* _REQUIRED ACTION_
Pictures aside, repeat the listing below exactly.

====== RECORDS FOR THIS EXERCISE ======

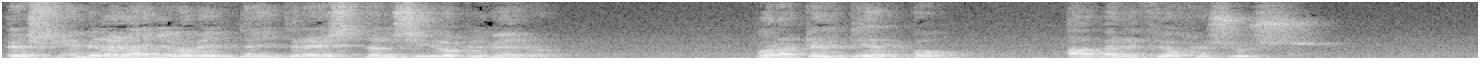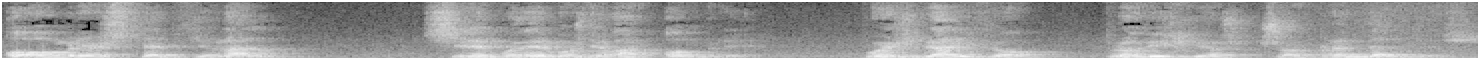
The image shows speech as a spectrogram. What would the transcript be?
escribe en el año 93 del siglo I. Por aquel tiempo apareció Jesús, hombre excepcional, si le podemos llamar hombre, pues realizó prodigios sorprendentes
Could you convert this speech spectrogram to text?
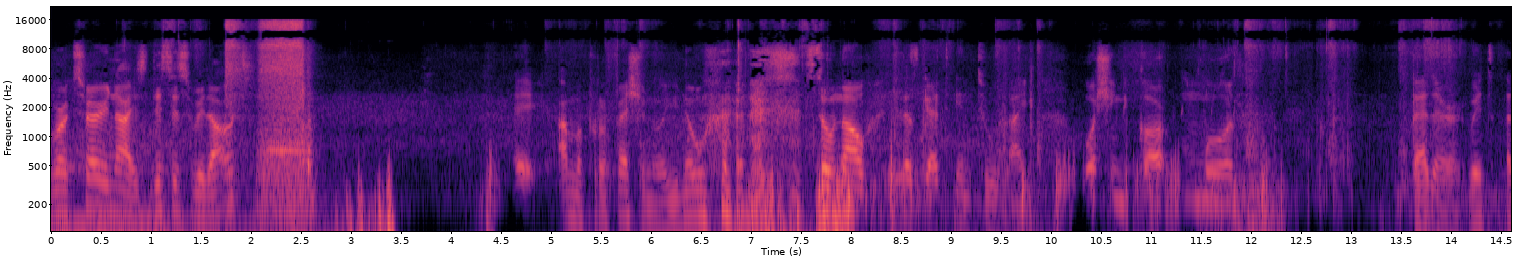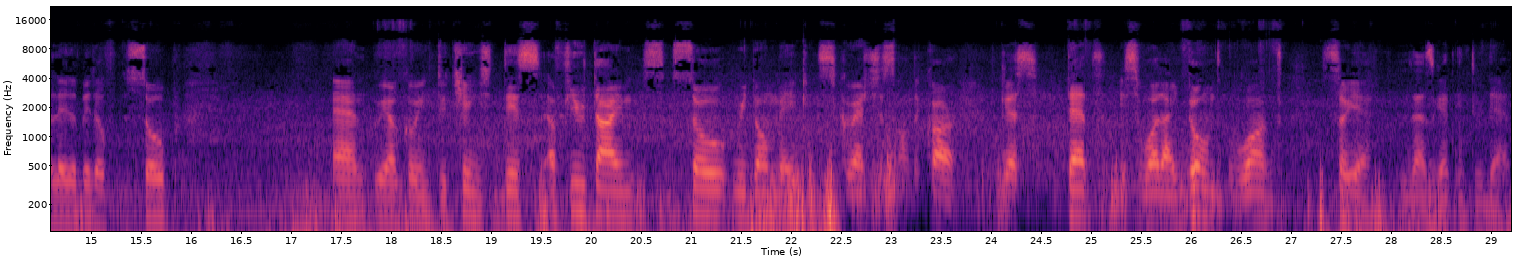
works very nice. This is without. Hey, I'm a professional, you know. so now let's get into like washing the car more better with a little bit of soap and we are going to change this a few times so we don't make scratches on the car because that is what I don't want so yeah let's get into that.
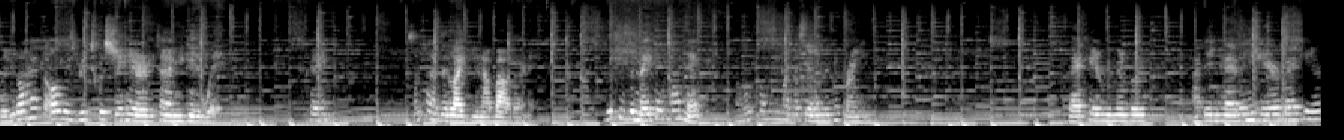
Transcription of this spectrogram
So you don't have to always retwist your hair every time you get it wet. Okay? Sometimes they like you not bothering it. This is the nape of my neck. I hope I'm, like I said, I'm in the frame. Back here, remember, I didn't have any hair back here.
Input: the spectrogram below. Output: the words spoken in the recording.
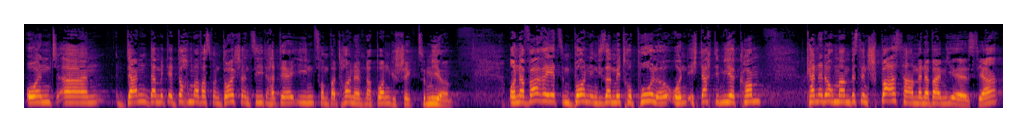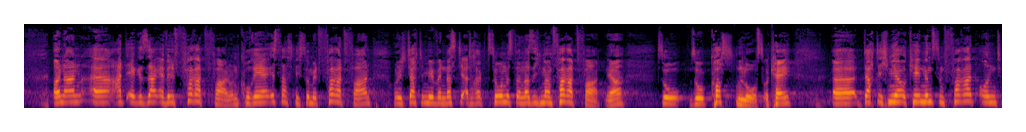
Und ähm, dann, damit er doch mal was von Deutschland sieht, hat er ihn vom Bad Honnef nach Bonn geschickt zu mir. Und da war er jetzt in Bonn, in dieser Metropole, und ich dachte mir, komm, kann er doch mal ein bisschen Spaß haben, wenn er bei mir ist, ja? Und dann äh, hat er gesagt, er will Fahrrad fahren. Und Korea ist das nicht so mit Fahrradfahren. Und ich dachte mir, wenn das die Attraktion ist, dann lasse ich mal ein Fahrrad fahren, ja? So, so kostenlos, okay? Äh, dachte ich mir, okay, nimmst ein Fahrrad und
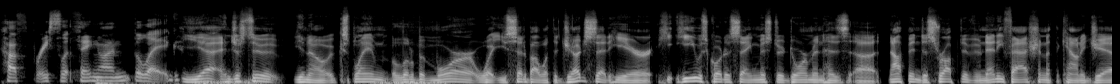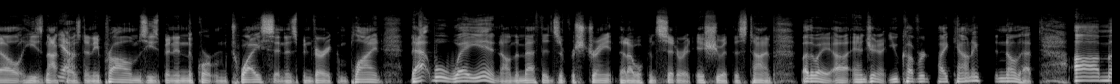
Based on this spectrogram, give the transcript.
cuff bracelet thing on the leg. Yeah, and just to you know explain a little bit more what you said about what the judge said here, he, he was quoted as saying Mr. Doerman has uh, not been disruptive in any fashion at the county jail. He's not Yeah. caused any problems. He's been in the courtroom twice and has been very compliant. That will weigh in on the methods of restraint that I will consider at issue at this time. By the way, uh, Angenette, you covered Pike County. Didn't know that. Um,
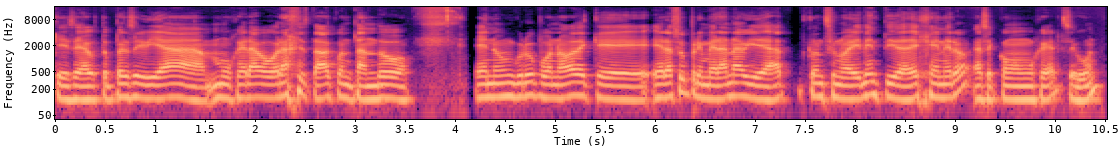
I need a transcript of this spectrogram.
que se autopercibía mujer ahora, estaba contando en un grupo, ¿no? De que era su primera Navidad con su nueva identidad de género, hace como mujer, según.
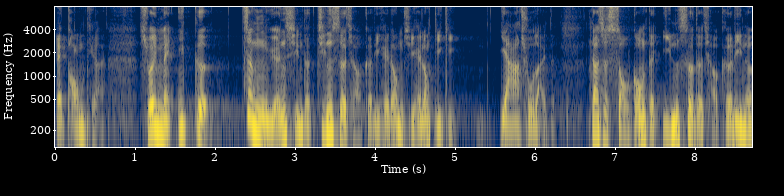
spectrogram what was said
哎，膨起来。所以每一个。正圆形的金色巧克力，黑龙吉黑龙吉吉压出来的，但是手工的银色的巧克力呢，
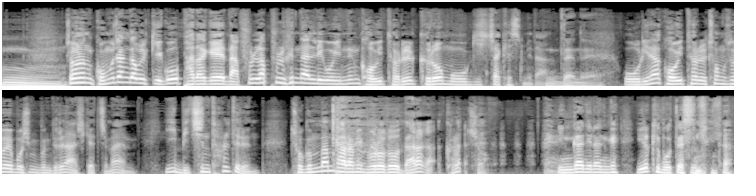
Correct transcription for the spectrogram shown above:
음. 저는 고무장갑을 끼고 바닥에 나풀나풀 흩날리고 있는 거위털을 끌어 모으기 시작했습니다. 네네. 오리나 거위털을 청소해 보신 분들은 아시겠지만 이 미친 털들은 조금만 바람이 불어도 날아가. 그렇죠. 인간이라는 게 이렇게 못됐습니다.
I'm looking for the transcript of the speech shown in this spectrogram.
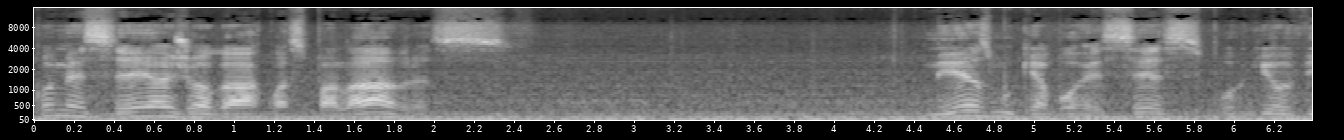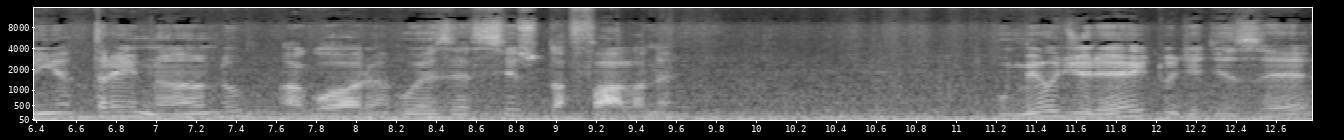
comecei a jogar com as palavras, mesmo que aborrecesse, porque eu vinha treinando agora o exercício da fala, né? O meu direito de dizer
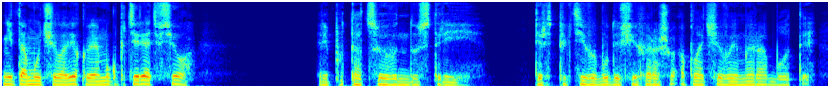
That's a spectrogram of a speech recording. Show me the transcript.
не тому человеку, я могу потерять все. Репутацию в индустрии, перспективы будущей хорошо оплачиваемой работы —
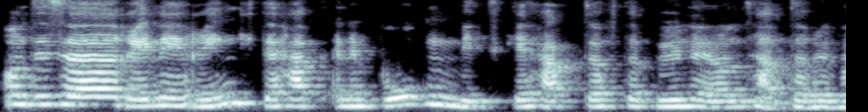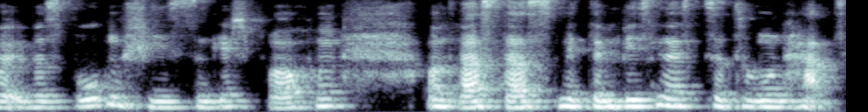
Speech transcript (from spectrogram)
Und dieser René Ring, der hat einen Bogen mitgehabt auf der Bühne und hat darüber übers Bogenschießen gesprochen und was das mit dem Business zu tun hat.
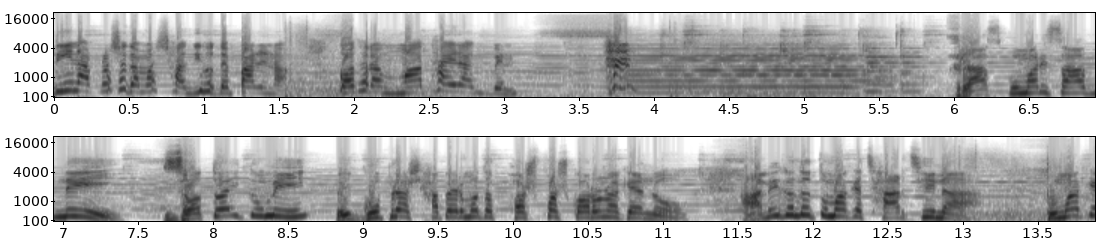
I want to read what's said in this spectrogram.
দিন আপনার সাথে আমার শাদি হতে পারে না। কথাটা মাথায় রাখবেন। রাজকুমারী চাঁদনি যতই তুমি ওই গোপরা সাপের মতো ফসফস করো না কেন, আমি কিন্তু তোমাকে ছাড়ছি না। তোমাকে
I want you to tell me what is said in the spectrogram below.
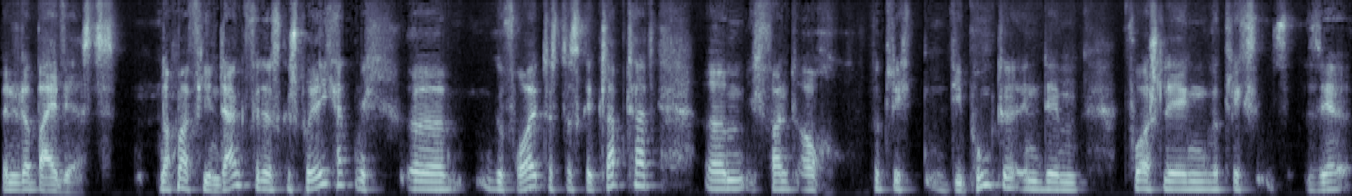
wenn du dabei wärst. Nochmal vielen Dank für das Gespräch. Hat mich äh, gefreut, dass das geklappt hat. Ähm, ich fand auch wirklich die Punkte in den Vorschlägen wirklich sehr,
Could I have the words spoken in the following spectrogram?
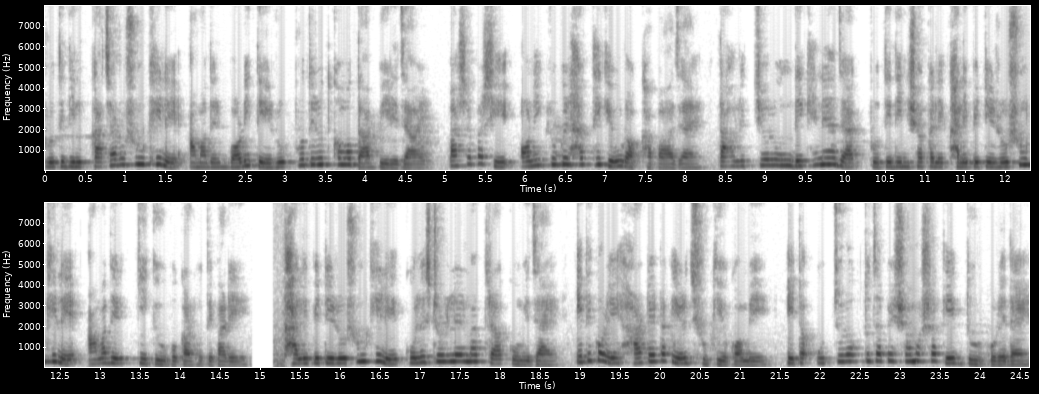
প্রতিদিন কাঁচা রসুন খেলে আমাদের বডিতে রোগ প্রতিরোধ ক্ষমতা বেড়ে যায়। পাশাপাশি অনেক রোগের হাত থেকেও রক্ষা পাওয়া যায়। তাহলে চলুন দেখে নেওয়া যাক প্রতিদিন সকালে খালি পেটে রসুন খেলে আমাদের কি কি উপকার হতে পারে। খালি পেটে রসুন খেলে কোলেস্টেরলের মাত্রা কমে যায়, এতে করে হার্ট অ্যাটাকের ঝুঁকিও কমে। এটা উচ্চ রক্তচাপের সমস্যাকে দূর করে দেয়।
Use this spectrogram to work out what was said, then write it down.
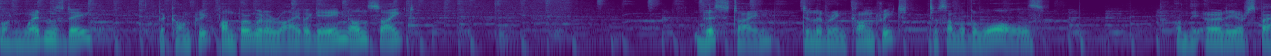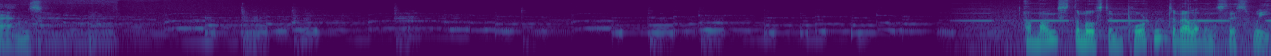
On Wednesday, the concrete pumper would arrive again on site, this time delivering concrete to some of the walls on the earlier spans. Amongst the most important developments this week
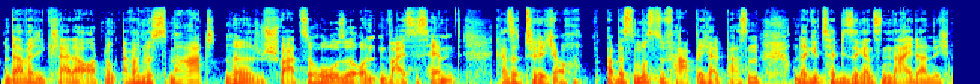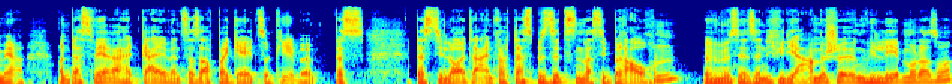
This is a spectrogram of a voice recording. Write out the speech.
Und da war die Kleiderordnung einfach nur smart. Ne? Schwarze Hose und ein weißes Hemd. Kannst natürlich auch, aber es musste farblich halt passen. Und da gibt's halt diese ganzen Neider nicht mehr. Und das wäre halt geil, wenn es das auch bei Geld so gäbe. Dass, dass die Leute einfach das besitzen, was sie brauchen. Wir müssen jetzt ja nicht wie die Amische irgendwie leben oder so,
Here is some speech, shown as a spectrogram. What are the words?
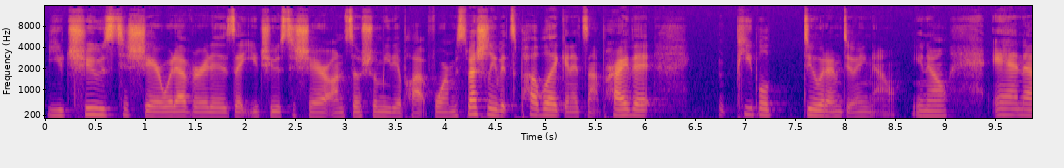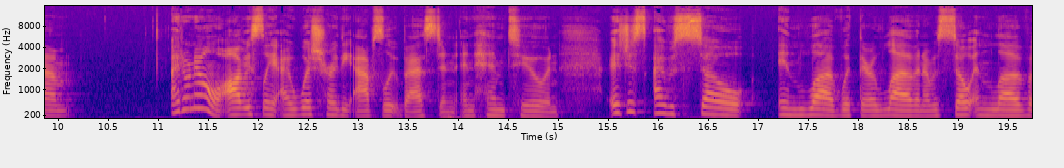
you choose to share whatever it is that you choose to share on social media platform, especially if it's public and it's not private, people do what I'm doing now, you know? And um, I don't know. Obviously, I wish her the absolute best and, and him too. And it's just, I was so in love with their love and I was so in love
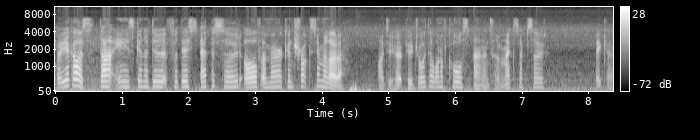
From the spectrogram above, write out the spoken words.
So yeah guys, that is going to do it for this episode of American Truck Simulator. I do hope you enjoyed that one of course, and until the next episode, take care.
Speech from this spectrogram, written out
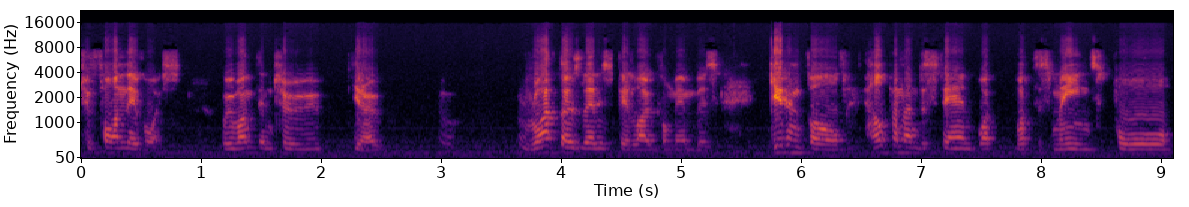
to find their voice. We want them to, you know, write those letters to their local members, get involved, help and understand what, what this means for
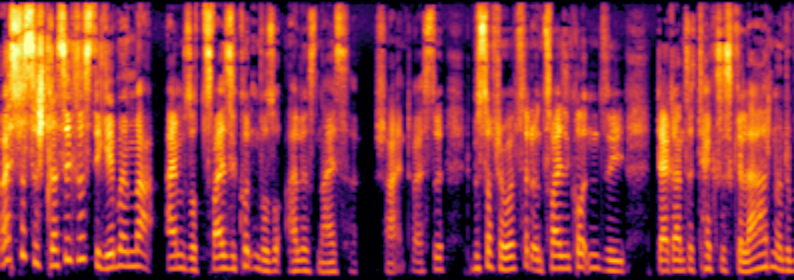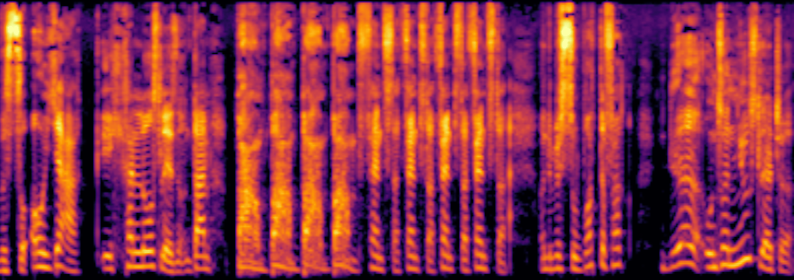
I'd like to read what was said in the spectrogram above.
Weißt du, was das Stressigste ist? Die geben immer einem so zwei Sekunden, wo so alles nice scheint, weißt du? Du bist auf der Website und zwei Sekunden, die, der ganze Text ist geladen und du bist so, oh ja, ich kann loslesen. Und dann bam, bam, bam, bam, Fenster, Fenster, Fenster, Fenster. Und du bist so, what the fuck? Ja, unser Newsletter.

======

* _EXERCISE OUTPUT_
The image shows speech as a spectrogram. What would the transcript be?
escribe en el año 93 del siglo I. Por aquel tiempo apareció Jesús, hombre excepcional, si le podemos llamar hombre, pues realizó prodigios sorprendentes
Could you convert this speech spectrogram to text?
works very nice. This is without. Hey, I'm a professional, you know. so now let's get into like washing the car more better with a little bit of soap and we are going to change this a few times so we don't make scratches on the car because that is what I don't want so yeah let's get into that.
Transcription of this spectrogram
So you don't have to always retwist your hair every time you get it wet. Okay? Sometimes they like you not bothering it. This is the nape of my neck. I hope I'm, like I said, I'm in the frame. Back here, remember, I didn't have any hair back here.
Input: the spectrogram below. Output: the words spoken in the recording.
Und ähm, dann, damit er doch mal was von Deutschland sieht, hat er ihn vom Bad Honnef nach Bonn geschickt zu mir. Und da war er jetzt in Bonn, in dieser Metropole, und ich dachte mir, komm, kann er doch mal ein bisschen Spaß haben, wenn er bei mir ist, ja? Und dann äh, hat er gesagt, er will Fahrrad fahren. Und Korea ist das nicht so mit Fahrradfahren. Und ich dachte mir, wenn das die Attraktion ist, dann lasse ich mal ein Fahrrad fahren, ja? So, so kostenlos, okay? Äh, dachte ich mir, okay, nimmst ein Fahrrad und
Based on this spectrogram, give the transcript.
cuff bracelet thing on the leg. Yeah, and just to you know explain a little bit more what you said about what the judge said here, he, he was quoted as saying Mr. Doerman has uh, not been disruptive in any fashion at the county jail. He's not Yeah. caused any problems. He's been in the courtroom twice and has been very compliant. That will weigh in on the methods of restraint that I will consider at issue at this time. By the way, uh, Angenette, you covered Pike County. Didn't know that. Um,
I need a transcript of this spectrogram.
que se autopercibía mujer ahora, estaba contando en un grupo, ¿no? De que era su primera Navidad con su nueva identidad de género, hace como mujer, según.
spectrogram what was said
哎，膨起来。所以每一个。正圆形的金色巧克力，黑龙吉黑龙吉吉压出来的，但是手工的银色的巧克力呢，
Correct transcription for the spectrogram shown above:
음. 저는 고무장갑을 끼고 바닥에 나풀나풀 흩날리고 있는 거위털을 끌어 모으기 시작했습니다. 네네. 오리나 거위털을 청소해 보신 분들은 아시겠지만 이 미친 털들은 조금만 바람이 불어도 날아가. 그렇죠. 인간이라는 게 이렇게 못됐습니다.
I'm looking for the transcript of the speech shown in this spectrogram.
comecei a jogar com as palavras, mesmo que aborrecesse, porque eu vinha treinando agora o exercício da fala, né? O meu direito de dizer
That's a spectrogram of a speech recording. Show me the transcript.
не тому человеку, я могу потерять все. Репутацию в индустрии, перспективы будущей хорошо оплачиваемой работы —
Speech transcript (from spectrogram)
Und dieser René Ring, der hat einen Bogen mitgehabt auf der Bühne und hat darüber übers Bogenschießen gesprochen und was das mit dem Business zu tun hat.
I want to read what's said in this spectrogram.
দিন আপনার সাথে আমার শাদি হতে পারে না। কথাটা মাথায় রাখবেন। রাজকুমারী চাঁদনি যতই তুমি ওই গোপরা সাপের মতো ফসফস করো না কেন, আমি কিন্তু তোমাকে ছাড়ছি না। তোমাকে
I want you to tell me what is said in the spectrogram below.
wenn du dabei wärst. Nochmal vielen Dank für das Gespräch. Hat mich äh, gefreut, dass das geklappt hat. Ähm, ich fand auch wirklich die Punkte in den Vorschlägen wirklich sehr,
Could I have the words spoken in the following spectrogram?
প্রতিদিন কাঁচা রসুন খেলে আমাদের বডিতে রোগ প্রতিরোধ ক্ষমতা বেড়ে যায়। পাশাপাশি অনেক রোগের হাত থেকেও রক্ষা পাওয়া যায়। তাহলে চলুন দেখে নেওয়া যাক প্রতিদিন সকালে খালি পেটে রসুন খেলে আমাদের কি কি উপকার হতে পারে। খালি পেটে রসুন খেলে কোলেস্টেরলের মাত্রা কমে যায়, এতে করে হার্ট অ্যাটাকের ঝুঁকিও কমে। এটা উচ্চ রক্তচাপের সমস্যাকে দূর করে দেয়।
Use this spectrogram to work out what was said, then write it down.
On Wednesday, the concrete pumper would arrive again on site, this time delivering concrete to some of the walls on the earlier spans. Amongst the most important developments this week
This is a spectrogram of a voice recording. Write out the speech.
Und da war die Kleiderordnung einfach nur smart. Ne? Schwarze Hose und ein weißes Hemd. Kannst natürlich auch, aber es musste farblich halt passen. Und da gibt's halt diese ganzen Neider nicht mehr. Und das wäre halt geil, wenn es das auch bei Geld so gäbe. Dass, dass die Leute einfach das besitzen, was sie brauchen. Wir müssen jetzt ja nicht wie die Amische irgendwie leben oder so,
Here is some speech, shown as a spectrogram. What are the words?
you choose to share whatever it is that you choose to share on social media platform, especially if it's public and it's not private, people do what I'm doing now, you know? And um, I don't know. Obviously, I wish her the absolute best and, and him too. And it's just, I was so in love with their love and I was so in love
From the spectrogram above, write out the spoken words.
So yeah guys, that is going to do it for this episode of American Truck Simulator. I do hope you enjoyed that one of course, and until the next episode, take care.
Speech from this spectrogram, written out
to find their voice. We want them to, you know, write those letters to their local members, get involved, help and understand what, what this means for
I'd like to read what was said in the spectrogram above.
Weißt du, was das Stressigste ist? Die geben immer einem so zwei Sekunden, wo so alles nice scheint, weißt du? Du bist auf der Website und zwei Sekunden, die, der ganze Text ist geladen und du bist so, oh ja, ich kann loslesen. Und dann bam, bam, bam, bam, Fenster, Fenster, Fenster, Fenster. Und du bist so, what the fuck? Ja, unser Newsletter.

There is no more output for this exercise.